The accuracy of these audio features is presented here: https://github.com/craffel/mir_eval

Further information and detailed analyses will be presented in my upcoming paper:

David Moffat, David Ronan and Joshua D. Reiss, “An Evaluation of Audio Feature Extraction Toolboxes,” In Proc. 18th International Conference on Digital Audio Effects (DAFx-15), November 2015, to appear.

 

Audio Feature Extraction Toolboxes

I have recently been working on Evaluation of Audio Feature Extraction Toolboxes. I have had a paper accepted to DAFx on the subject. While there are a range of ways to analyse and each feature extraction toolbox, the computational time can be an effective evaluation metric. Especially when people within the MIR community are looking at larger and larger data sets. 16.5 Hours of audio, 8.79Gbs of audio, was analysed, and the MFCC’s using eight different feature extraction toolboxes. The computation time for every toolbox was captured, and can be seen in the graph below.

Time(s) Aubio	742 Essentia	252 jAudio	840 Librosa	3216 LibXtract	395 Marsyas	526 MIR	1868 YAAFE	211
The MFCCs were used, as they are a computational method, that exists within nine of the ten given tool boxes, and so should provide a good basis for comparison of computational efficiency. The MFCCs were all calculated with a 512 sample window size and 256 sample hop size. The input audio is at a variety of different sample rates and bit depths to ensure that variable input file formats is allowable by the feature extraction tool. This test is run on a MacBook Pro 2.9GHz i7 processor and 8Gb of RAM.
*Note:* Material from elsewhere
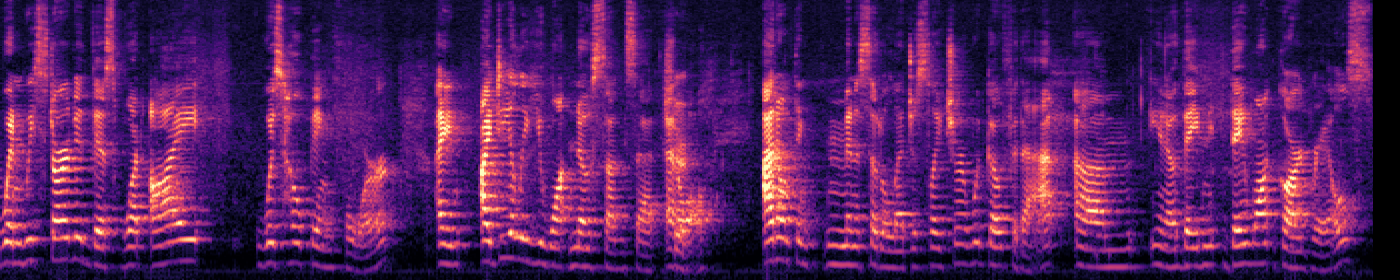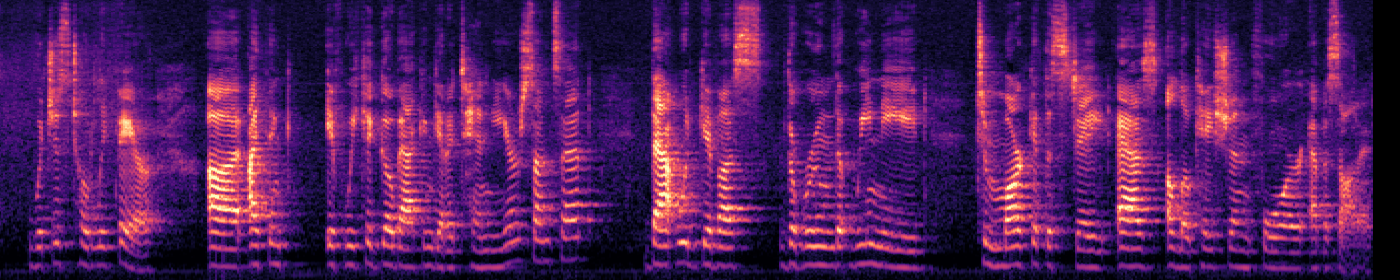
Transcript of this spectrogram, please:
when we started this, what I was hoping for, I, ideally you want no sunset at Sure. all. I don't think Minnesota legislature would go for that. Um, you know, they, they want guardrails, which is totally fair. Uh, I think if we could go back and get a ten-year sunset, that would give us the room that we need to market the state as a location for episodic.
More information will be available in my upcoming paper “An Evaluation of Audio Feature Extraction Toolboxes” which will be published at DAFx-15 later this year.

Hoxton Owl
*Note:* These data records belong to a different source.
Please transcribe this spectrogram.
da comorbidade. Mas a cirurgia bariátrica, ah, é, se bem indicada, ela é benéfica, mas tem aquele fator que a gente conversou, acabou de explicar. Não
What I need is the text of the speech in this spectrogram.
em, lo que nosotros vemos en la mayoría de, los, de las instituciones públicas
The Hoxton Owl is a programmable guitar effects pedal developed around an ARM Cortex M4 chip. The pedal is fully programmable, to allow users to create any custom patch that they require.

Recently, I have been developing some basic patches for the Owl, which can be found in the owl patch library – http://hoxtonowl.com/patch-library/. Developing some basic patches in C, with use of my DSP knowledge.

The Owl is a stable, reliable and fun piece of hardware to use and allows users an infinite number of different effects which can be bespoke designed for any specific applications.

AES on Intelligent Music Production

Yesterday, the AES presented a workshop on Intelligent Music Production. The day started with a great discussion of the current state of the art of Intelligent Music Production, with strong indications as to where the future of the research will occur, provided by Josh Reiss. Hyunkook Lee presented some interesting work on 3D placement of sources in a mix, and how to separate tracks based on the perceived inherent height of different frequency bands. Brecht De Man discussed his PhD work on subjective evaluation of music mixing, and his path to understand how people go about producing their preferred mix of music, and how this is perceived by others.

Following this, Sean Enderby provided an energetic talk on a set of SAFE tools produced at BCU for attaching semantic terms to presets for a range of audio effect plugins. Alessandro Palladini from Music Group UK, presented their current work on “Smart Audio Effects for Live Audio Mixing” which included interesting work on multiple side chained and parameter reduced effects and new methods and tools to provide mix engineers, both in the studio and in live music scenarios. Their research is focused around providing an intuitive set of tools that remain perceptually relevant. Alex Wilson presented his work on how participants mix a song in a very simplified mix simulation and how the starting positions will impact the final mix that participants will produce.

Videos of all the presentations is available here: http://www.semanticaudio.co.uk/media/